→ EXERCISE GOAL
Of all the lines below, return only those starting with the line holding "Return the transcript" and going on through the line holding "This spectrogram contains", exactly as written.

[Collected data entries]
===============

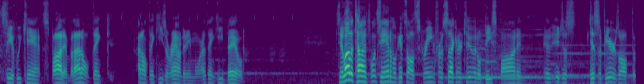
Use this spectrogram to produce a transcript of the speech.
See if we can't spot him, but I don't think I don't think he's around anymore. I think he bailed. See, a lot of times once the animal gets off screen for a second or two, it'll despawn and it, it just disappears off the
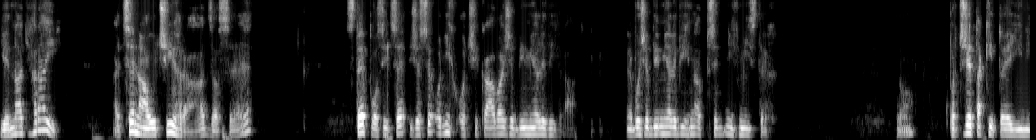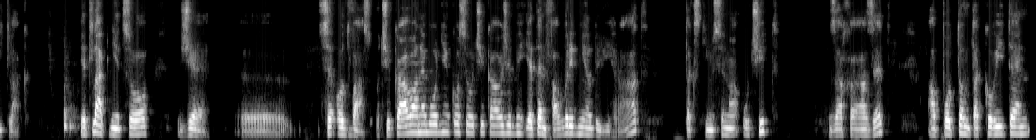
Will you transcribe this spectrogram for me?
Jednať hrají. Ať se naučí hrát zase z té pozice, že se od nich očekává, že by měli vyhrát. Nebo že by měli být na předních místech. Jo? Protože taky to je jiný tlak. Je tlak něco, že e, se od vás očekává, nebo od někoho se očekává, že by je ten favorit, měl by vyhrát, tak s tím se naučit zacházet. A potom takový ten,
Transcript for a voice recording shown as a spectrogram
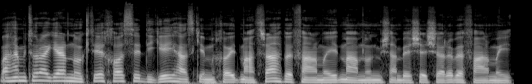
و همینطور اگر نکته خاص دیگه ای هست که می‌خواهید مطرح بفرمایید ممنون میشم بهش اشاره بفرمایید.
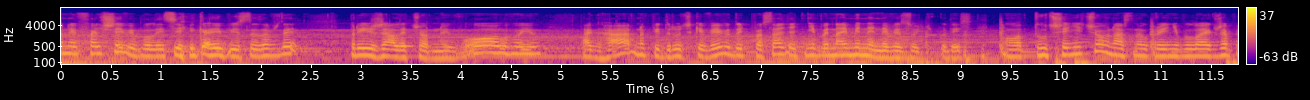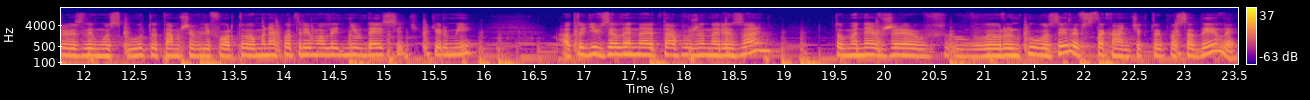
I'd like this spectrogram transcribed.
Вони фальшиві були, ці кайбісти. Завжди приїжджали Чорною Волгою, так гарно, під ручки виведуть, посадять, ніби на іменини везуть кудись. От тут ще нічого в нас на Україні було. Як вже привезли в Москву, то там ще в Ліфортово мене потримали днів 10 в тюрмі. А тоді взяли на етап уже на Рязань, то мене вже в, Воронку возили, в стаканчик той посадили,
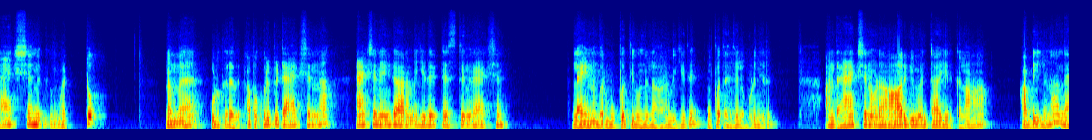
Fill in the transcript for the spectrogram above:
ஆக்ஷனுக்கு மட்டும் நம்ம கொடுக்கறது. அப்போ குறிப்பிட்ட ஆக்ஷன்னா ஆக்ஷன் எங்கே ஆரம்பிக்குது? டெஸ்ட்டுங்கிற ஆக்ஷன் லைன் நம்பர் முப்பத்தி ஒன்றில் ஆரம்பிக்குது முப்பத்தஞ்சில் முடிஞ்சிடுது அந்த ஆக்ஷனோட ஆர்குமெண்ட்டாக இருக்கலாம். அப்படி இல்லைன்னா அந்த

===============

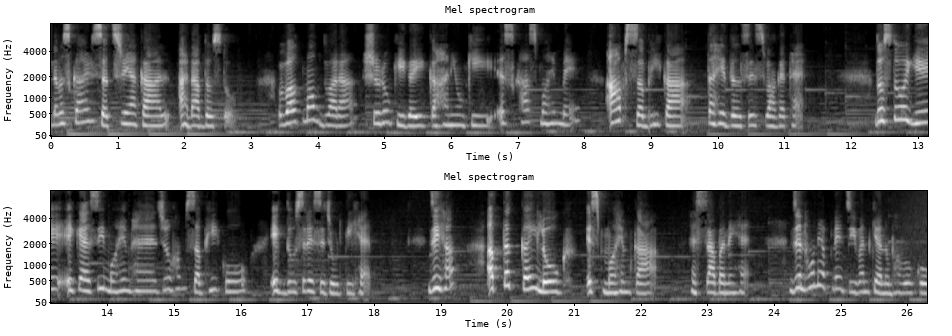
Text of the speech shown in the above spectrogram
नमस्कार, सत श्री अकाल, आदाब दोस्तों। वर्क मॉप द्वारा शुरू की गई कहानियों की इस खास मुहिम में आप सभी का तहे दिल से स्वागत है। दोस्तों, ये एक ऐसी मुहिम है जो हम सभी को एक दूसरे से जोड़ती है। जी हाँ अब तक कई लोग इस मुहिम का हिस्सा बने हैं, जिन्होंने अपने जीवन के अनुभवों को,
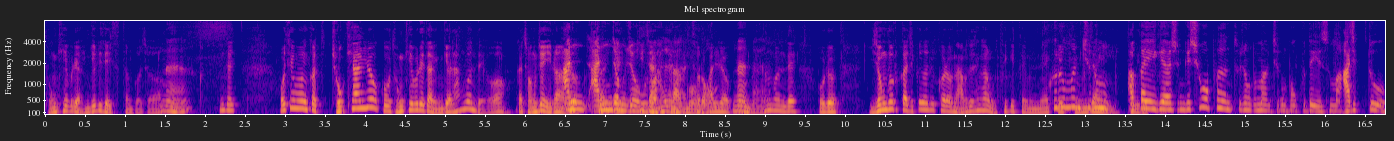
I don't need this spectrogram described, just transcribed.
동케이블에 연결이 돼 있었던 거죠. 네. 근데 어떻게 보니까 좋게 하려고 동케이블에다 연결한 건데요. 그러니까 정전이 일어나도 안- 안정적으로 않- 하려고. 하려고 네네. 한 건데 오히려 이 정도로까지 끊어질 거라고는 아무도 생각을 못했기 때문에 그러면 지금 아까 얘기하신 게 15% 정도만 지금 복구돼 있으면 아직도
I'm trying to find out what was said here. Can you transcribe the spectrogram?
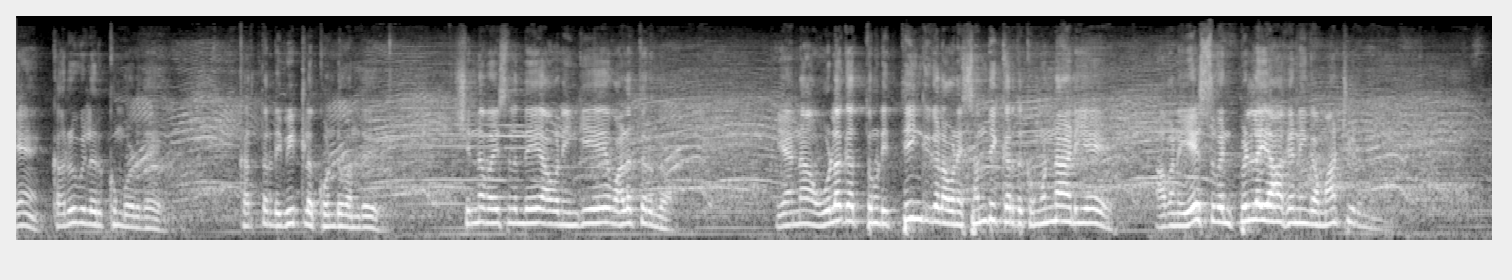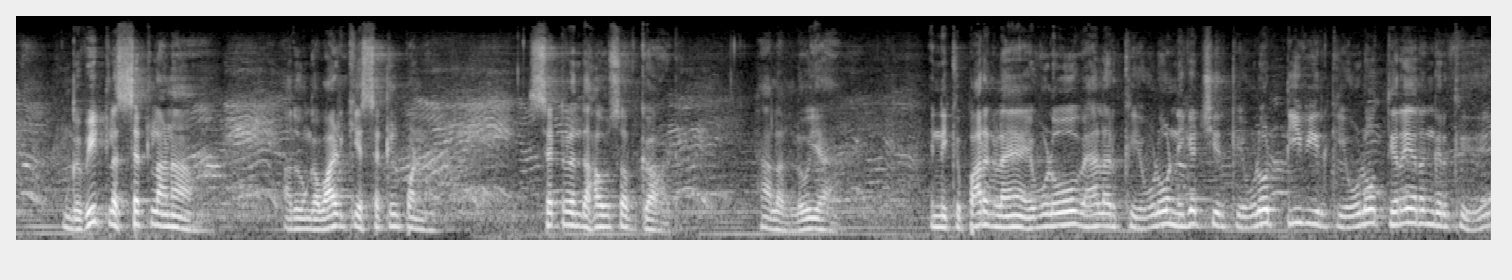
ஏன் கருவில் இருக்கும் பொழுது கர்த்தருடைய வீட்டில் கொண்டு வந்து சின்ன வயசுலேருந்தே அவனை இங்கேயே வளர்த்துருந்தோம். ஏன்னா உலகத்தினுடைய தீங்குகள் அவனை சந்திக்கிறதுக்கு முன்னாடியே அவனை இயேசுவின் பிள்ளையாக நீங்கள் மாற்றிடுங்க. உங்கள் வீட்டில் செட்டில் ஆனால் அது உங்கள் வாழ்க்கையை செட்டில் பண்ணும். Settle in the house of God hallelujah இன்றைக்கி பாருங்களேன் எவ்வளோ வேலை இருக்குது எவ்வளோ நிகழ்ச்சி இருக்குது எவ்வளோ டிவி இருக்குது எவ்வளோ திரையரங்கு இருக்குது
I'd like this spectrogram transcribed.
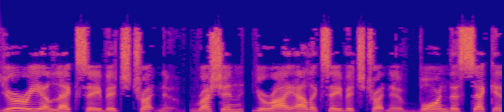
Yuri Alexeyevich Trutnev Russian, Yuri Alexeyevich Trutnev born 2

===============

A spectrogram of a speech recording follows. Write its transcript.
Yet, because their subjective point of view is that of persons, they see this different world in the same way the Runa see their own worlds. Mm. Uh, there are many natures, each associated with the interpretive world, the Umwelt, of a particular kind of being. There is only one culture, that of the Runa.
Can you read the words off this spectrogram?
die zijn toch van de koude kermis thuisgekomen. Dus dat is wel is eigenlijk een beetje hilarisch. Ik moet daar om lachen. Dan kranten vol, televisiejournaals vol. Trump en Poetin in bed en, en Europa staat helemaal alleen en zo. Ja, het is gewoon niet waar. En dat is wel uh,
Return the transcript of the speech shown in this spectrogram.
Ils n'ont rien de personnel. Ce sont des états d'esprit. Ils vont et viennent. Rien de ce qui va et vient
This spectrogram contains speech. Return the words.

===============

→ WRITTEN RESPONSE
Return the transcript of the speech shown in this spectrogram.
Ils n'ont rien de personnel. Ce sont des états d'esprit. Ils vont et viennent. Rien de ce qui va et vient
This spectrogram contains speech. Return the words.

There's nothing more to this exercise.